Additional References
Mutation #4
Presumptive Null
No
Molecular Type
Aberration Type
Insertion Size
1-10 kb
Molecular Details of the Mutation
insertion of a P element in one of the two Cyp6g1 copies (allele BP derived from allele AB). Allele BP contains two copies of Cyp6g1 both with the Accord insertion,; one of the Accord contains the HMS-Beagle element and the other the P-element.
Experimental Evidence
Authors
Schmidt JM; Good RT; Appleton B; Sherrard J; Raymant GC; Bogwitz MR; Martin J; Daborn PJ; et al. ... show more
Abstract
The increased transcription of the Cyp6g1 gene of Drosophila melanogaster, and consequent resistance to insecticides such as DDT, is a widely cited example of adaptation mediated by cis-regulatory change. A fragment of an Accord transposable element inserted upstream of the Cyp6g1 gene is causally associated with resistance and has spread to high frequencies in populations around the world since the 1940s. Here we report the existence of a natural allelic series at this locus of D. melanogaster, involving copy number variation of Cyp6g1, and two additional transposable element insertions (a P and an HMS-Beagle). We provide evidence that this genetic variation underpins phenotypic variation, as the more derived the allele, the greater the level of DDT resistance.
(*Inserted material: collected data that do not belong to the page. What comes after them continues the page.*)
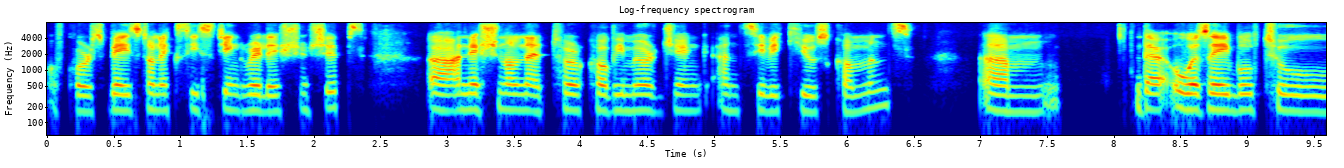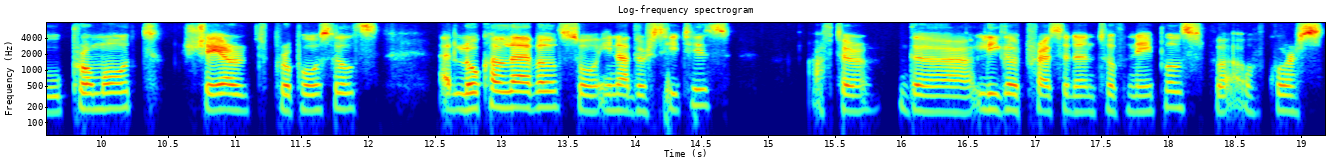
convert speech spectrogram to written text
of course, based on existing relationships, uh, a national network of emerging and civic use commons um, that was able to promote shared proposals at local level, so in other cities, after the legal precedent of Naples, but of course,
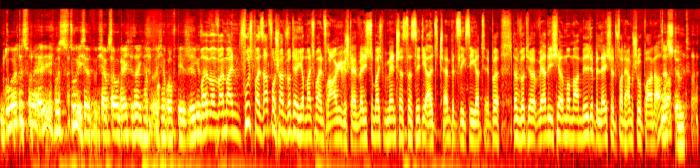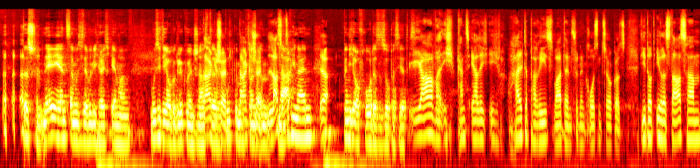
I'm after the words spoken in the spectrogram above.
Du hattest von, ich muss zu, ich, ich habe es auch gleich gesagt, ich habe ich hab auf PSG gesagt. Weil, weil mein Fußball-Sachverstand wird ja hier manchmal in Frage gestellt. Wenn ich zum Beispiel Manchester City als Champions League-Sieger tippe, dann wird ja, werde ich hier immer mal milde belächelt von Herrn Schuppan. Aber das stimmt. Das stimmt. Nee, Jens, da muss ich dir wirklich recht geben. Muss ich dir auch beglückwünschen. Hast Dankeschön. gut gemacht. Dankeschön. Und im Lass Nachhinein ja. Bin ich auch froh, dass es so passiert ist. Ja, weil ich, ganz ehrlich, ich halte Paris weiterhin für den großen Zirkus. Die dort ihre Stars haben,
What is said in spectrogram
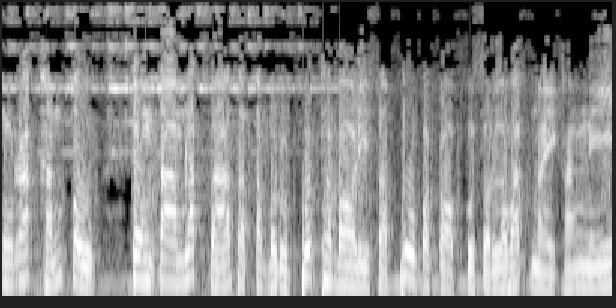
นุรักษ์ขันตุจงตามรักษาสัตบุรุษพุทธบริษัทผู้ประกอบกุศลวัตในครั้งนี้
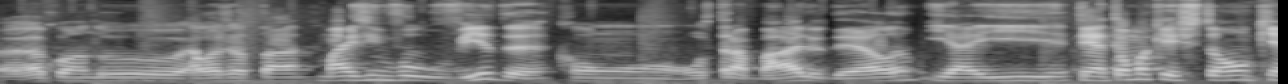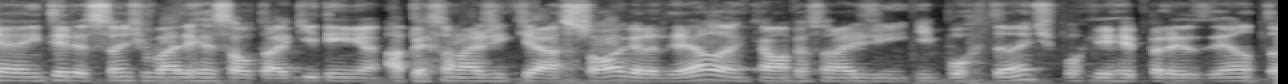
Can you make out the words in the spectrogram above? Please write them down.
é, quando ela já tá mais envolvida com o trabalho dela. E aí tem até uma questão que é interessante, vale ressaltar aqui: tem a personagem que é a sogra dela, que é uma personagem importante, porque representa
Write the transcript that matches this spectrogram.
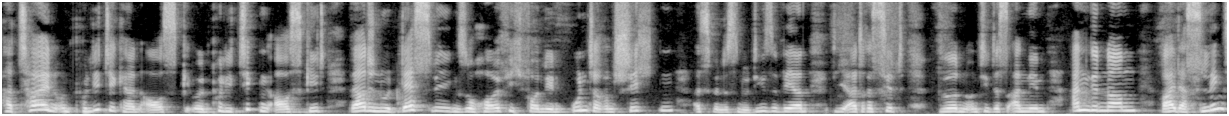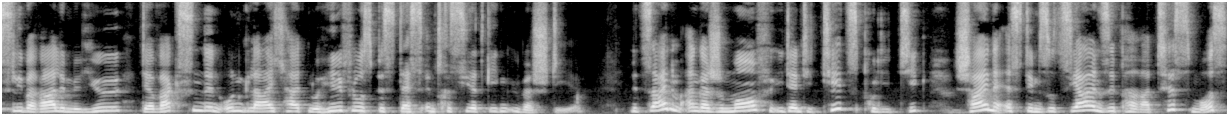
Parteien und Politikern ausge und Politiken ausgeht, werde nur deswegen so häufig von den unteren Schichten, als wenn es nur diese wären, die adressiert würden und die das annehmen, angenommen, weil das linksliberale Milieu der wachsenden Ungleichheit nur hilflos bis desinteressiert gegenüberstehe. Mit seinem Engagement für Identitätspolitik scheine es dem sozialen Separatismus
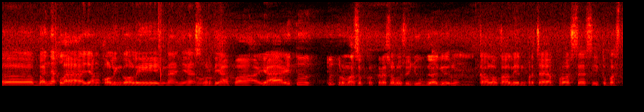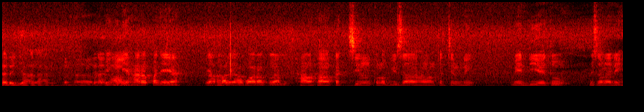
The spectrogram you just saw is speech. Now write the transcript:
eh, banyak lah yang calling-calling nanya seperti apa. Ya itu itu termasuk ke resolusi juga gitu loh. Kalau kalian percaya proses itu pasti ada jalan. benar tapi gini harapannya ya yang paling aku harapkan hal-hal kecil kalau bisa hal-hal kecil ini media itu misalnya nih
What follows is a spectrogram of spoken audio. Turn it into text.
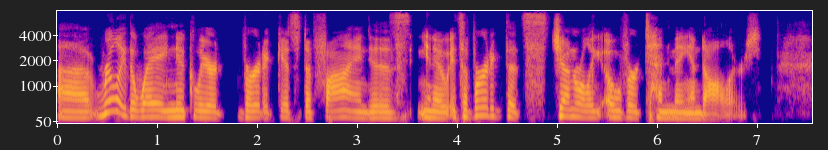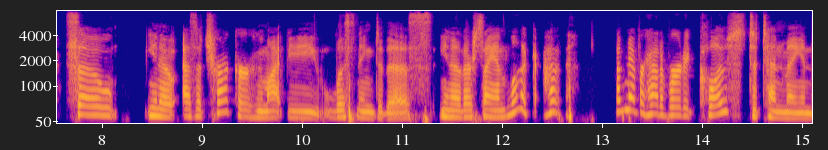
Uh, really, the way nuclear verdict gets defined is, you know, it's a verdict that's generally over $10 million. So, you know, as a trucker who might be listening to this, you know, they're saying, look, I, I've never had a verdict close to $10 million.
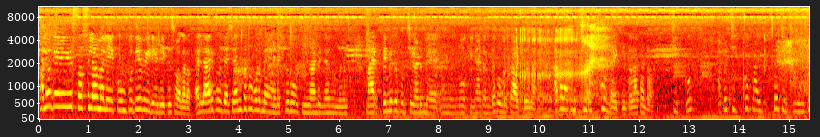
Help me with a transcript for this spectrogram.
ഹലോ ഗേസ് അസ്സലാം വലൈക്കും പുതിയ വീഡിയോയിലേക്ക് സ്വാഗതം. എല്ലാവരും ഇപ്പോൾ വിചാരിച്ചു എന്താ ഇപ്പോൾ ഇവിടെ മേലക്ക് നോക്കിങ്ങാണ്ട് ഇങ്ങനെ നിന്ന് മരത്തിന്റെയൊക്കെ പിടിച്ചിങ്ങാണ്ട് മേ നിന്ന് നോക്കിങ്ങാണ്ട് എന്താ ഇപ്പോൾ ഇവിടെ കാട്ടുന്ന അപ്പോൾ അതിന് ചിക്കു കേട്ടോ അതാ കണ്ടോ? ചിക്കു. അപ്പോൾ ചിക്കു പഴുത്ത ചിക്കു. എനിക്ക്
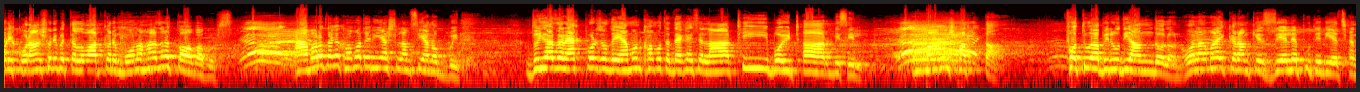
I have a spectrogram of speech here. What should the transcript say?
উনি কোরআন শরীফে তেলবাদ করে মনে হয় যেন তওবা করছে। আবারও তাকে ক্ষমতা নিয়ে আসলাম ছিয়ানব্বইতে দুই হাজার এক পর্যন্ত এমন ক্ষমতা দেখাইছে, লাঠি, বৈঠার, মিছিল। মানুষ হত্যা। ফতুয়া বিরোধী আন্দোলন। ওলামাই কেরামকে জেলে পুঁতে দিয়েছেন।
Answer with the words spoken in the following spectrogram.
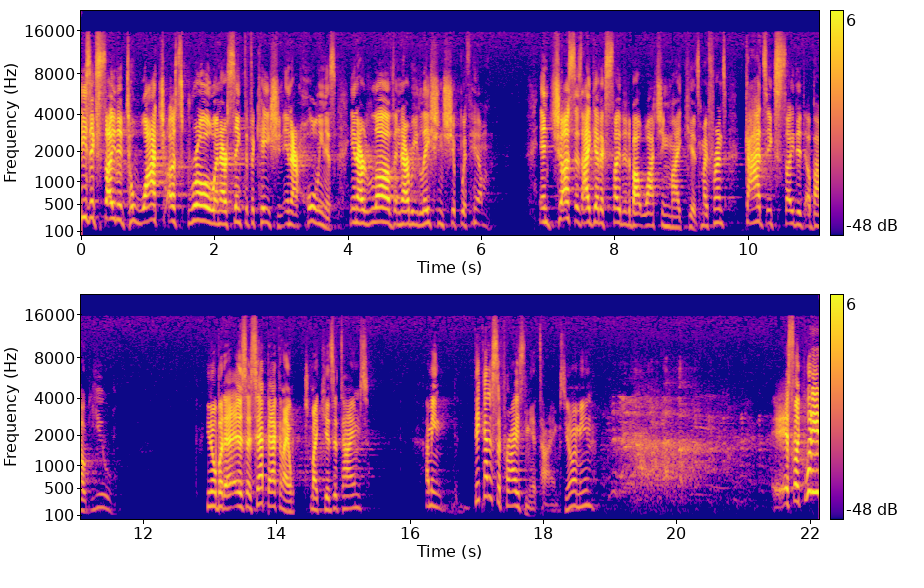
He's excited to watch us grow in our sanctification, in our holiness, in our love, and our relationship with Him. And just as I get excited about watching my kids, my friends, God's excited about you. You know, but as I sat back and I watched my kids at times, I mean, they kind of surprised me at times. You know what I mean? it's like, what are you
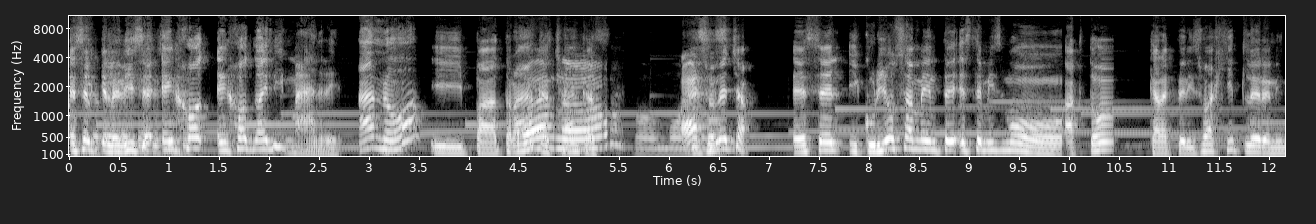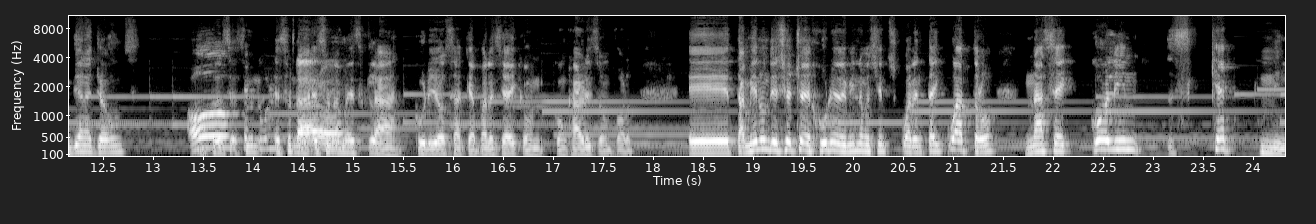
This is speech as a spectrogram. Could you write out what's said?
es el que le sí, dice, sí, sí, en, hot, en Hot no hay ni madre. Ah, ¿no? Y patrancas, Ah, chancas. no. Como- Y se le echa. Es él. Y curiosamente, este mismo actor caracterizó a Hitler en Indiana Jones. Oh, Entonces es, qué un- cool. es una, es una mezcla curiosa que aparece ahí con, con Harrison Ford. Eh, también un 18 de junio de 1944 nace Colin Skepny.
Tracking the spatial and temporal patterns of allele frequency changes indicates that the multiple steps of the allelic series are adaptive. Further, a DDT association study shows that the most resistant allele, Cyp6g1-[BP], is greatly enriched in the top 5% of the phenotypic distribution and accounts for approximately 16% of the underlying phenotypic variation in resistance to DDT. In contrast, copy number variation for another candidate resistance gene, Cyp12d1, is not associated with resistance. Thus the Cyp6g1 locus is a major contributor to DDT resistance in field populations, and evolution at this locus features multiple adaptive steps occurring in rapid succession.
Additional References
COMMENTS
@TE @SuccessiveMutations @SelectiveSweep - http://flybase.org/reports/FBal0014805
YOUR FEEDBACK is welcome!